◆ **Supplied material**:
------------------------------
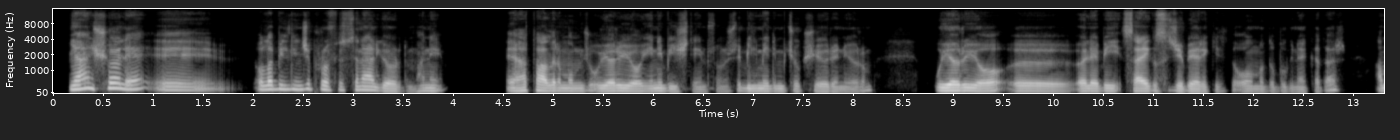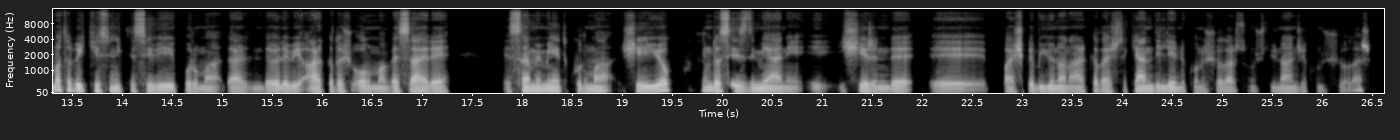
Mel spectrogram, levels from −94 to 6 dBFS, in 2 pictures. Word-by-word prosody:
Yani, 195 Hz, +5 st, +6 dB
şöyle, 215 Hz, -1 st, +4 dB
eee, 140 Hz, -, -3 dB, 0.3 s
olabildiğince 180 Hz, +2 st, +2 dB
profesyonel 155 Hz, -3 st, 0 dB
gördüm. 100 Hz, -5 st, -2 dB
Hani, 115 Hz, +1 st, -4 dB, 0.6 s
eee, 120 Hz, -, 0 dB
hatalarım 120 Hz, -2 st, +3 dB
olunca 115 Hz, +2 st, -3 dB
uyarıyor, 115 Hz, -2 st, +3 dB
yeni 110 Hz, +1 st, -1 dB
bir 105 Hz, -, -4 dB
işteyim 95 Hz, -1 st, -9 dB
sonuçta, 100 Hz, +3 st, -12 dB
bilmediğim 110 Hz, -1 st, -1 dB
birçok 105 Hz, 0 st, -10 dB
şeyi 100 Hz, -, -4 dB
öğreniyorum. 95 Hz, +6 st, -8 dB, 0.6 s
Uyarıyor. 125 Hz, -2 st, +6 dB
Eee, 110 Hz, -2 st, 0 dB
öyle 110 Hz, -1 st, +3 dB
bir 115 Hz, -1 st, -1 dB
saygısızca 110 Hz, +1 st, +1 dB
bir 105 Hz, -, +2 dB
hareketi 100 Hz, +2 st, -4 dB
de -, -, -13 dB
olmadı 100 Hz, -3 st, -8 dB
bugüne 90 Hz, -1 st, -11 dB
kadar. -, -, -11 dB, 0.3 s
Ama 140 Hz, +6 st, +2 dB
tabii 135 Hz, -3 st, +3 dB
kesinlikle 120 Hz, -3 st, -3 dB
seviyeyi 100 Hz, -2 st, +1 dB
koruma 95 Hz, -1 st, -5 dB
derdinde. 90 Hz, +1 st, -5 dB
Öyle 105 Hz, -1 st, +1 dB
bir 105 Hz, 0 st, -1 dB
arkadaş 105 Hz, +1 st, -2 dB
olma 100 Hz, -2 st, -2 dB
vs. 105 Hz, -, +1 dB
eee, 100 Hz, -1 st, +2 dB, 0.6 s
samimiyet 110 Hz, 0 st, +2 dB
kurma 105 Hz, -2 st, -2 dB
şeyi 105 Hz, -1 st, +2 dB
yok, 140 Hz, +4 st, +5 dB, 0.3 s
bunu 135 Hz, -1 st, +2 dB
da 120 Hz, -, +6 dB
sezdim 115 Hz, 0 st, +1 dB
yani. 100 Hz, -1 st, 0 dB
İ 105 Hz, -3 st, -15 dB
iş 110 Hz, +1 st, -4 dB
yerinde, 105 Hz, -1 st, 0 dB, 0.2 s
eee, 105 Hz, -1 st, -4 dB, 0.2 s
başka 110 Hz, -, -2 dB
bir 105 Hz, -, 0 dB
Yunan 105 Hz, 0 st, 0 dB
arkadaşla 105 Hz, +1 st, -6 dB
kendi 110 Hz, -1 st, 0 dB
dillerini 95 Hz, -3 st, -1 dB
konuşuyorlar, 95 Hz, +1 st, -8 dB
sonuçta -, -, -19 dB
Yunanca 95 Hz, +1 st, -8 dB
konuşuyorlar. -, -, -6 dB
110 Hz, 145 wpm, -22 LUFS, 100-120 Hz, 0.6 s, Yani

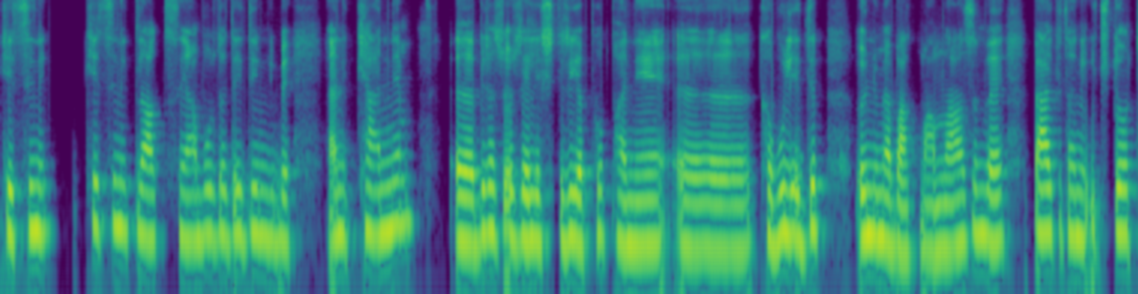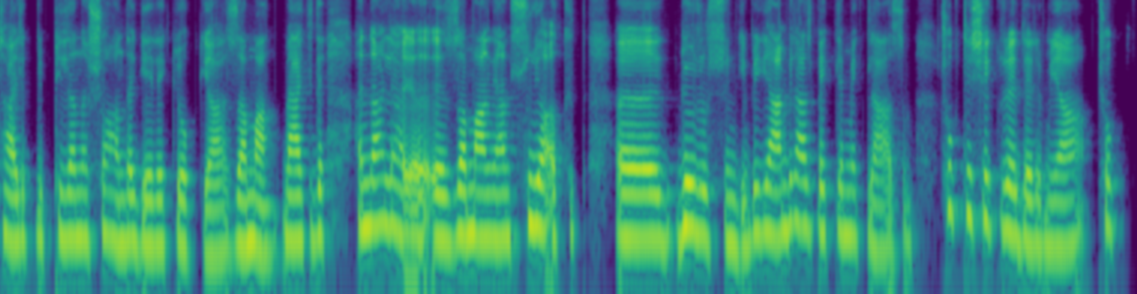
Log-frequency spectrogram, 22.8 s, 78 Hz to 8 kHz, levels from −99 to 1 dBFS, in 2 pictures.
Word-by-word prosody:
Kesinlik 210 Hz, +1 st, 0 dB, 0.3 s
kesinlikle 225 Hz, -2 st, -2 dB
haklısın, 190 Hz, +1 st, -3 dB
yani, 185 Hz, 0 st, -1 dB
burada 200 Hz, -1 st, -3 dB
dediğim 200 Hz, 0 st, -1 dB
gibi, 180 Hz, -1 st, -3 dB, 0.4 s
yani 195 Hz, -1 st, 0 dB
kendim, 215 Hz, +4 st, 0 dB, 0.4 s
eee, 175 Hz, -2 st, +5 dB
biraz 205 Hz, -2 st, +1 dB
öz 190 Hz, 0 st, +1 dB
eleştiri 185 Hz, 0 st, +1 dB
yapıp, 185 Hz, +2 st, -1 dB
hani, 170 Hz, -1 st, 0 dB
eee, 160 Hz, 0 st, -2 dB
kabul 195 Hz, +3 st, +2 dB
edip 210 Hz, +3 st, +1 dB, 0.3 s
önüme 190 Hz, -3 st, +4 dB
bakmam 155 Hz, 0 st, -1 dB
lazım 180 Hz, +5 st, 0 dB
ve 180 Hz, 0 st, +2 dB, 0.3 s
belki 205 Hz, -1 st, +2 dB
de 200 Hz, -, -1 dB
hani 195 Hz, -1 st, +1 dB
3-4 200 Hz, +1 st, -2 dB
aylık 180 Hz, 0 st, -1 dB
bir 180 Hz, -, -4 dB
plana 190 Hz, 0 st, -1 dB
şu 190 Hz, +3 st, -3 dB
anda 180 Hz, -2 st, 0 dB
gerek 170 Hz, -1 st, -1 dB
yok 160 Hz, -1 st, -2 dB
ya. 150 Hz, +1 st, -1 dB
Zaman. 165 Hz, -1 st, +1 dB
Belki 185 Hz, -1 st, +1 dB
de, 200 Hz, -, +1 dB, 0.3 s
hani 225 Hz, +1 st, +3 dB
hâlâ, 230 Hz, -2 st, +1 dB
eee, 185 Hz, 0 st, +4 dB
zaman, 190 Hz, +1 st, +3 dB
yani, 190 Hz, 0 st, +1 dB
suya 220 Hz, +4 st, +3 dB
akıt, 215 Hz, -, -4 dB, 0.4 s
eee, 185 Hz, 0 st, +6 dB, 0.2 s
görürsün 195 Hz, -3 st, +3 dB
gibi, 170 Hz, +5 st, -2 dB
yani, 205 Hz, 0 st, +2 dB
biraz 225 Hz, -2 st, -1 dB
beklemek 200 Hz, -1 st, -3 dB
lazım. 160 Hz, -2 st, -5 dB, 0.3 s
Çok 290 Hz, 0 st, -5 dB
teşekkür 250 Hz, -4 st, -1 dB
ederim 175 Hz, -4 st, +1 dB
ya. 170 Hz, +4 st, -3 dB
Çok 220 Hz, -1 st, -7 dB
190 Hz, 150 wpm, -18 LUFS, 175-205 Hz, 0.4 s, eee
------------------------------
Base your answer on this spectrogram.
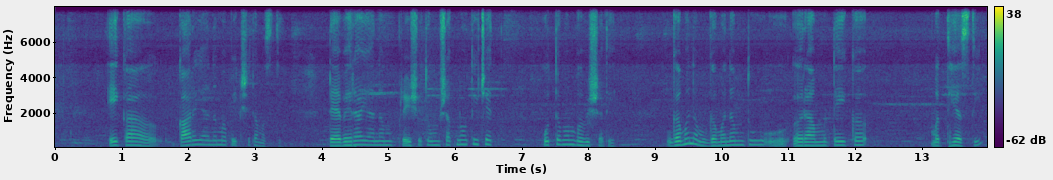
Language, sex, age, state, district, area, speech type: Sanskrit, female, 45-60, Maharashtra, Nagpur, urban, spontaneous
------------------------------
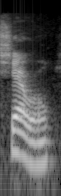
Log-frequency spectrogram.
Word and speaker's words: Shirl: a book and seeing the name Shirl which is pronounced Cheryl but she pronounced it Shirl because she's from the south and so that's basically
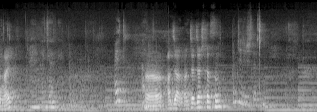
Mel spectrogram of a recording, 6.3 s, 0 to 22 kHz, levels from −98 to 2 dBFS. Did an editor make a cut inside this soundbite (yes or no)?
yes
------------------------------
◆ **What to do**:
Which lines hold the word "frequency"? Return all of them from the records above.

◆ **Answer section**:
Log-frequency spectrogram, 22.8 s, 78 Hz to 8 kHz, levels from −99 to 1 dBFS, in 2 pictures.
Log-frequency spectrogram.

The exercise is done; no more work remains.